Your Mobile Deposits Are Actually Being Invested
Banks invest the money we deposit in our checking and savings accounts. Yes, you read that correctly. Money deposited in your checking account doesn’t actually sit there waiting for you to come back. The balance you see when you log-in to check your accounts is accurate, but your bank is actually putting your money to work.
Here’s how: You deposit a $1,000 check into your account. The bank will probably keep $100 on hand (known as the reserve), and invest or loan out the other $900. This practice is called fractional reserve banking. Makes sense, right? A fraction of your banking accounts are kept in reserve.

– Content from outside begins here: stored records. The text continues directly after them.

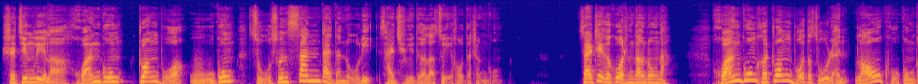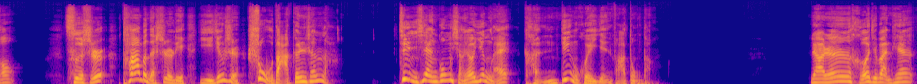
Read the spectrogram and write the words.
是经历了桓公、庄伯、武公祖孙三代的努力，才取得了最后的成功。在这个过程当中呢，桓公和庄伯的族人劳苦功高，此时他们的势力已经是树大根深了。晋献公想要硬来，肯定会引发动荡。俩人合计半天，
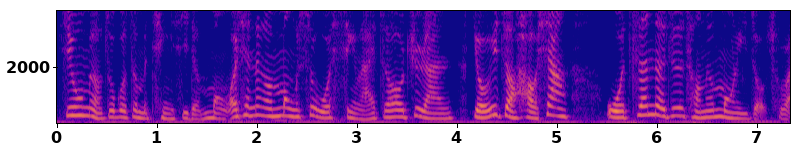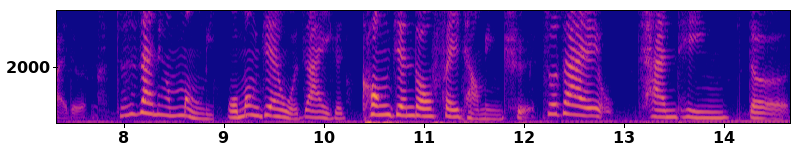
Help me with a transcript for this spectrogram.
几乎没有做过这么清晰的梦，而且那个梦是我醒来之后，居然有一种好像。我真的就是从那个梦里走出来的人，就是在那个梦里，我梦见我在一个空间都非常明确，坐在餐厅的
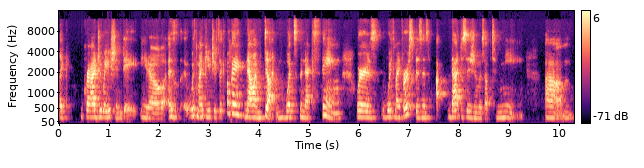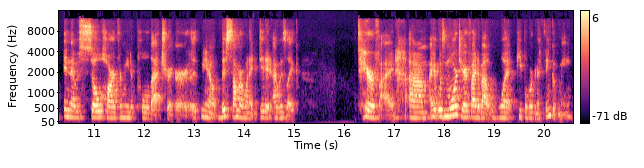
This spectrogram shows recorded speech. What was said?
like graduation date. You know, as with my PhD, it's like, okay, now I'm done. What's the next thing? Whereas with my first business, that decision was up to me. Um, and that was so hard for me to pull that trigger. Uh, you know, this summer when I did it, I was like terrified. Um, I was more terrified about what people were going to think of me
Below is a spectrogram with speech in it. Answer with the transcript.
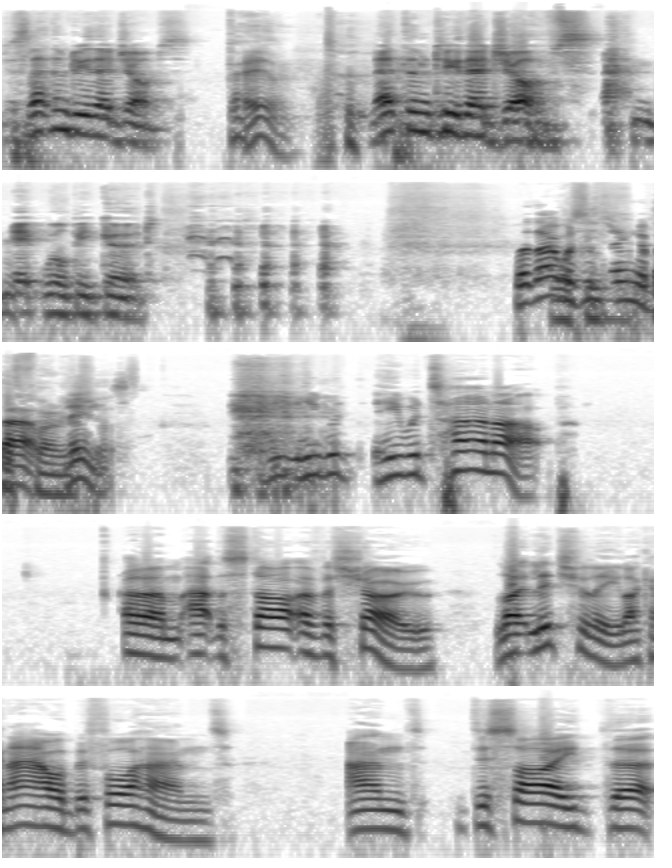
just let them do their jobs. Damn. let them do their jobs, and it will be good. but that was the thing about Vince. He, he, would he would turn up um, at the start of a show, like literally like an hour beforehand, and decide that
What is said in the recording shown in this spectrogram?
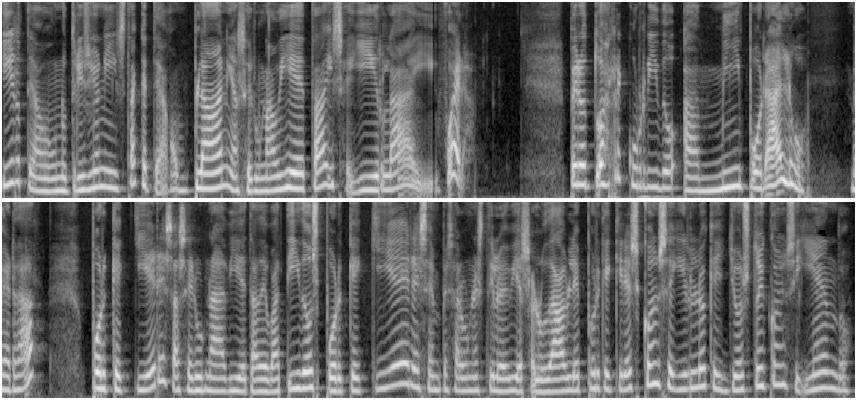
irte a un nutricionista que te haga un plan y hacer una dieta y seguirla y fuera. Pero tú has recurrido a mí por algo, ¿verdad? Porque quieres hacer una dieta de batidos, porque quieres empezar un estilo de vida saludable, porque quieres conseguir lo que yo estoy consiguiendo.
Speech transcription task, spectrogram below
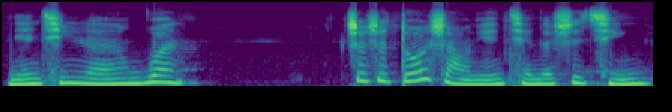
年轻人问：“这是多少年前的事情？”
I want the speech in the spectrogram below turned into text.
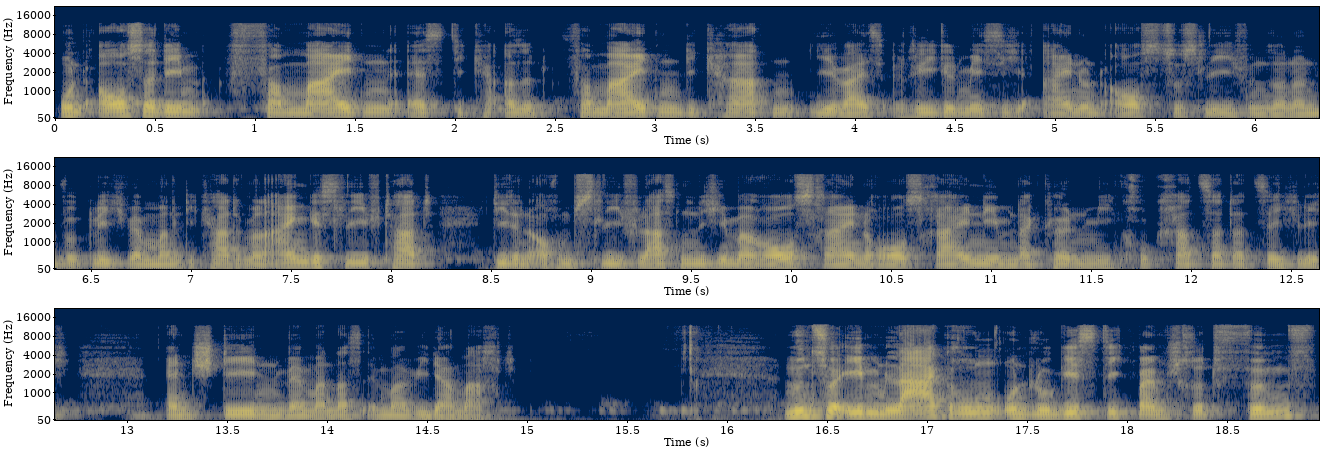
Und außerdem vermeiden es die, also vermeiden die Karten jeweils regelmäßig ein- und auszusleeven, sondern wirklich, wenn man die Karte mal eingesleeved hat, die dann auch im Sleeve lassen, nicht immer raus, rein, raus, reinnehmen. Da können Mikrokratzer tatsächlich entstehen, wenn man das immer wieder macht. Nun zur eben Lagerung und Logistik beim Schritt 5.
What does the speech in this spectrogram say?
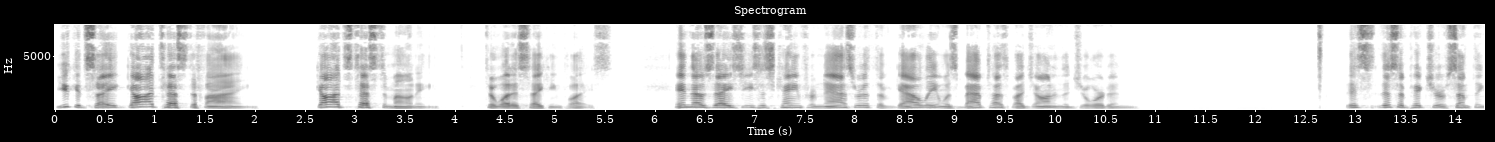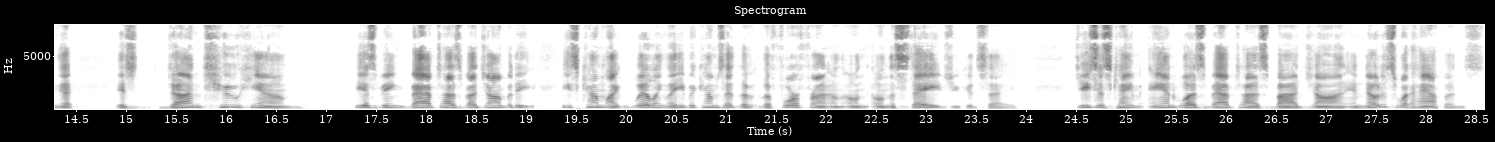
you could say, God testifying, God's testimony to what is taking place. In those days, Jesus came from Nazareth of Galilee and was baptized by John in the Jordan. This, this is a picture of something that is done to him he is being baptized by John, but he, he's come like willingly. He becomes at the, the forefront on, on, on the stage, you could say. Jesus came and was baptized by John. And notice what happens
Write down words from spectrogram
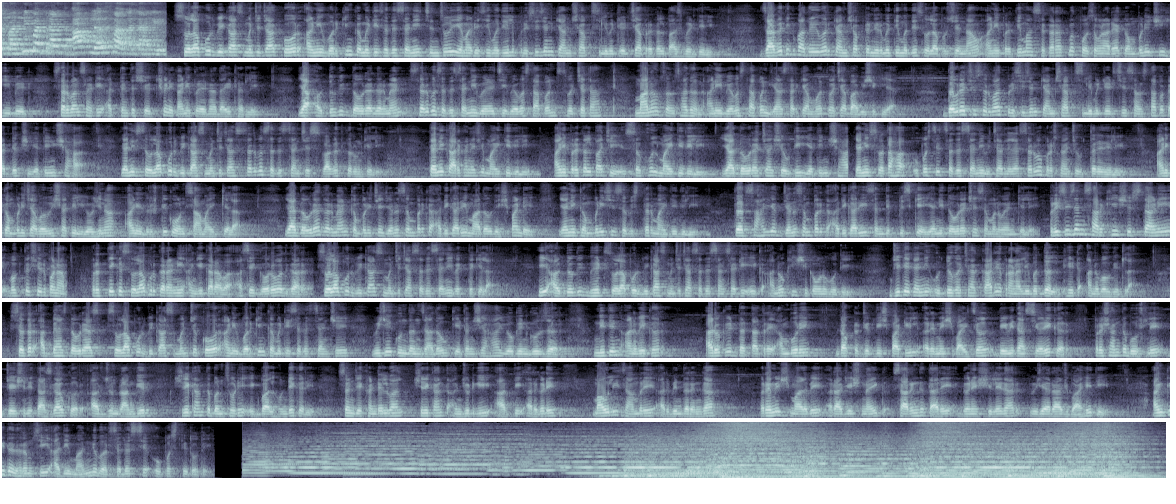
बातमीपत्रात आपलं स्वागत आहे. सोलापूर विकास मंचच्या कोर आणि वर्किंग कमिटी सदस्यांनी चिंचोळी एम आय डी सीमधील प्रिसिजन कॅम्पशाफ्ट्स लिमिटेडच्या प्रकल्पास भेट दिली. जागतिक पातळीवर कॅम्पशाफ्ट निर्मितीमध्ये सोलापूरचे नाव आणि प्रतिमा सकारात्मक पोहोचवणाऱ्या कंपनीची ही भेट सर्वांसाठी अत्यंत शैक्षणिक आणि प्रेरणादायी ठरली. या औद्योगिक दौऱ्यादरम्यान सर्व सदस्यांनी वेळेचे व्यवस्थापन स्वच्छता मानव संसाधन आणि व्यवस्थापन यासारख्या महत्त्वाच्या बाबी शिकल्या. दौऱ्याची सुरुवात प्रिसिजन कॅम्पशाफ्ट्स लिमिटेडचे संस्थापक अध्यक्ष यतीन शहा यांनी सोलापूर विकास मंचच्या सर्व सदस्यांचे स्वागत करून केली. त्यांनी कारखान्याची माहिती दिली आणि प्रकल्पाची सखोल माहिती दिली. या दौऱ्याच्या शेवटी यतीन शहा यांनी स्वतः उपस्थित सदस्यांनी विचारलेल्या सर्व प्रश्नांची उत्तरे दिली आणि कंपनीच्या भविष्यातील योजना आणि दृष्टिकोन सामायिक केला. या दौऱ्यादरम्यान कंपनीचे जनसंपर्क अधिकारी माधव देशपांडे यांनी कंपनीची सविस्तर माहिती दिली. तर सहाय्यक जनसंपर्क अधिकारी संदीप पिस्के यांनी दौऱ्याचे समन्वयन केले. प्रिसिजन सारखी शिस्त आणि वक्तशीरपणा प्रत्येक सोलापूरकरांनी अंगीकारावा असे गौरवोद्गार सोलापूर विकास मंचच्या सदस्यांनी व्यक्त केला. ही औद्योगिक भेट सोलापूर विकास मंचच्या सदस्यांसाठी एक अनोखी शिकवणूक होती जिथे त्यांनी उद्योगाच्या कार्यप्रणालीबद्दल थेट अनुभव घेतला. सदर अभ्यास दौऱ्यास सोलापूर विकास मंच कोर आणि वर्किंग कमिटी सदस्यांचे विजय कुंदन जाधव केतन शहा योगेन गुर्जर नितीन अणवेकर ॲडव्होकेट दत्तात्रय अंबुरे डॉक्टर जगदीश पाटील रमेश वायचळ देविदास शेळेकर प्रशांत भोसले जयश्री तासगावकर अर्जुन रामगीर श्रीकांत बनसोडे इक्बाल हुंडेकरी संजय खंडेलवाल श्रीकांत अंजुटगी आरती अरगडे माऊली झांबरे अरविंद रंगा रमेश माळवे राजेश नाईक सारंग तारे गणेश शिलेदार विजयराज बाहेती अंकित धरमसी आदी मान्यवर सदस्य उपस्थित होते.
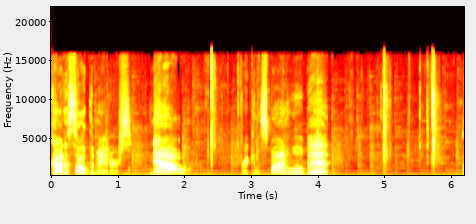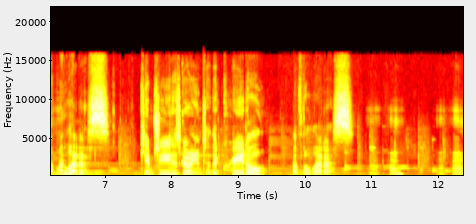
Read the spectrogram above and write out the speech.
Gotta salt the tomatoes. Now, breaking the spine a little bit on my lettuce. Kimchi is going into the cradle of the lettuce. Mm-hmm, mm-hmm,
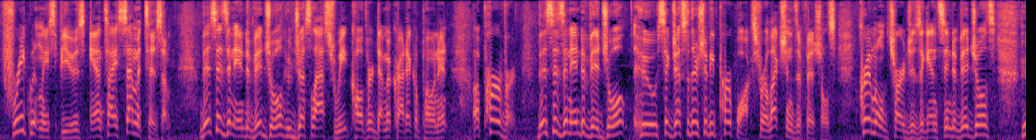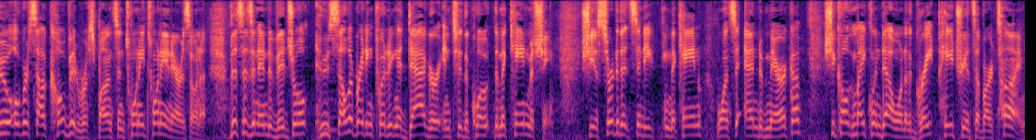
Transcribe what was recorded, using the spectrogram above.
frequently spews anti-Semitism. This is an individual who just last week called her Democratic opponent a pervert. This is an individual who suggested there should be perp walks for elections officials, criminal charges against individuals who oversaw COVID response in 2020 in Arizona. This is an individual who's celebrating putting a dagger into the quote, the McCain machine. She asserted that Cindy McCain wants to end America. She called Mike Lindell one of the great patriots of our time.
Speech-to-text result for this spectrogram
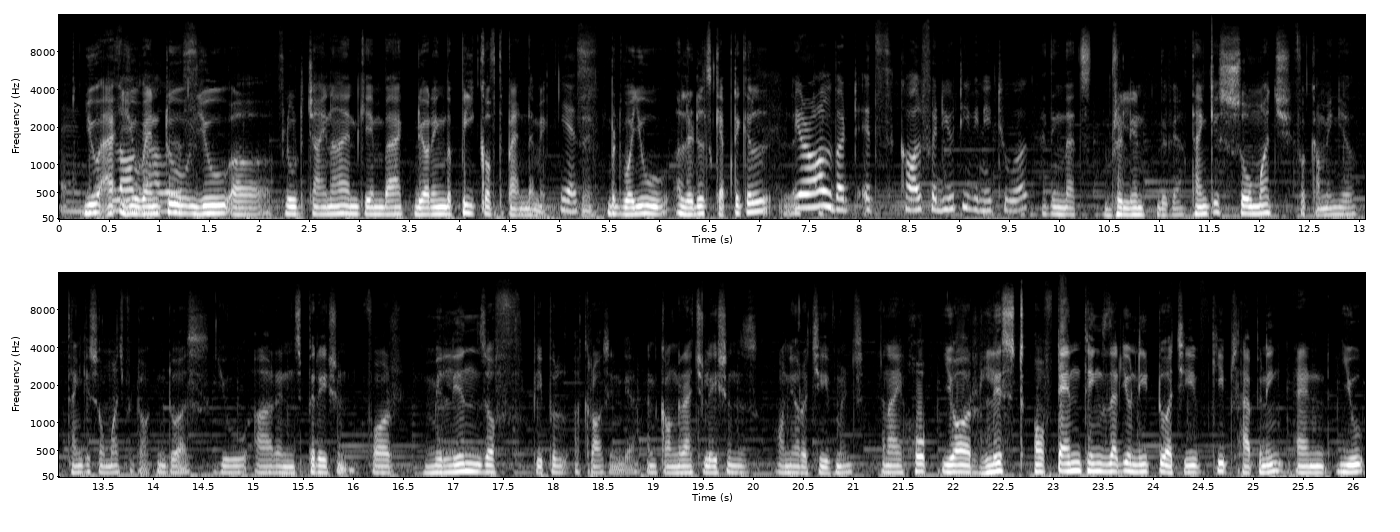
And You uh, you went hours. to you uh, flew to China and came back during the peak of the pandemic. Yes. Right. But were you a little skeptical? You're all, but it's call for duty. We need to work. I think that's brilliant, Divya. Thank you so much for coming here. Thank you so much for talking to us. You are an inspiration for millions of people across India. And congratulations on your achievements. And I hope your list of 10 things that you need to achieve keeps happening and you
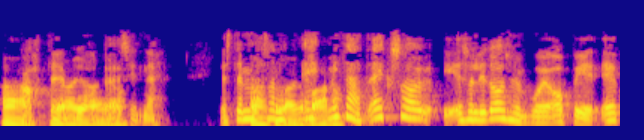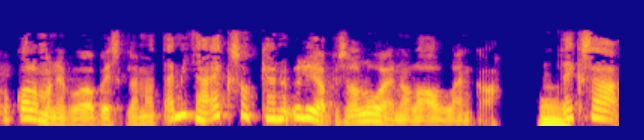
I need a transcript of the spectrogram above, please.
ah, kahteen joo, vuoteen joo, sinne. Ja sitten mä sanoin, että mitä, eikö se oli toisen voi opi, eikö kolmannen voi opiskella, mä että mitä, eikö ole käynyt yliopistolla luennolla ollenkaan? Hmm. Eikö sä,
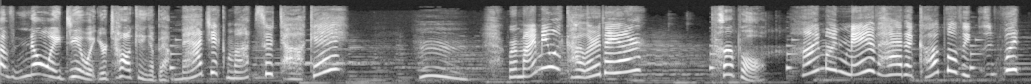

Hmm, Is That Safe?
Yes. There are rules around the amount needed in reserve, which are set by The Federal Reserve (The Fed). A small portion (say, about 10%) of cash is kept on hand for withdrawals.
Maybe your economics or social studies teacher showed you the bank run scene from It’s A Wonderful Life to help you understand this. The scene explains that when people lose faith in the bank, and every client goes to cash in their entire account, a bank would be in trouble. They don’t have enough money on hand to cash out everyone’s entire account that day. But they have enough for you to live for the next month or two.
What Are They Investing In, Anyway?
The investments banks make range from mortgages (to you, your neighbors, regular people), loans to other companies, short-term debt investments… you get the picture. As a ‘thank you’ for borrowing your deposits, you receive payments in the form of interest on your account.
Since interest rates on mortgages and loans has been incredibly low in recent history (hovering around 4%), that’s also why the amount of interest paid to you is minimal. In 2017 the average savings account interest rate was 0.06%.
Which leads to the question: If your bank is investing your money for you, why shouldn’t you take some of that and invest it for yourself?
For the Occupy Wall Street folks: First, I urge you to read Why Wall Street Matters. Then take some time to think about what earning 0.06% on your dollars, vs earning 6% on your dollars will do for you in the long run. There are multitudes of socially responsible ways to invest, which I’ll cover soon.
For those terrified of another crises: Start by understanding compounding interest and the wage gap. Investing small amounts over time has proven to be a good long term strategy. [See also: Ellevest, which will make getting started with this a breeze.]
I recently came across a story of a young woman who hadn’t started investing. She was a few years away from turning 30, and had a sizable savings account. No 401(k) or other personal investment accounts. As I pondered why someone that age would need north of $30,000 in savings, it hit me that her bank was investing her money anyway.
All she was getting was a few measly getting pennies for it. And she was really doing herself a disservice by keeping all her cash in a low interest savings account, instead of putting some money to work in an investment account.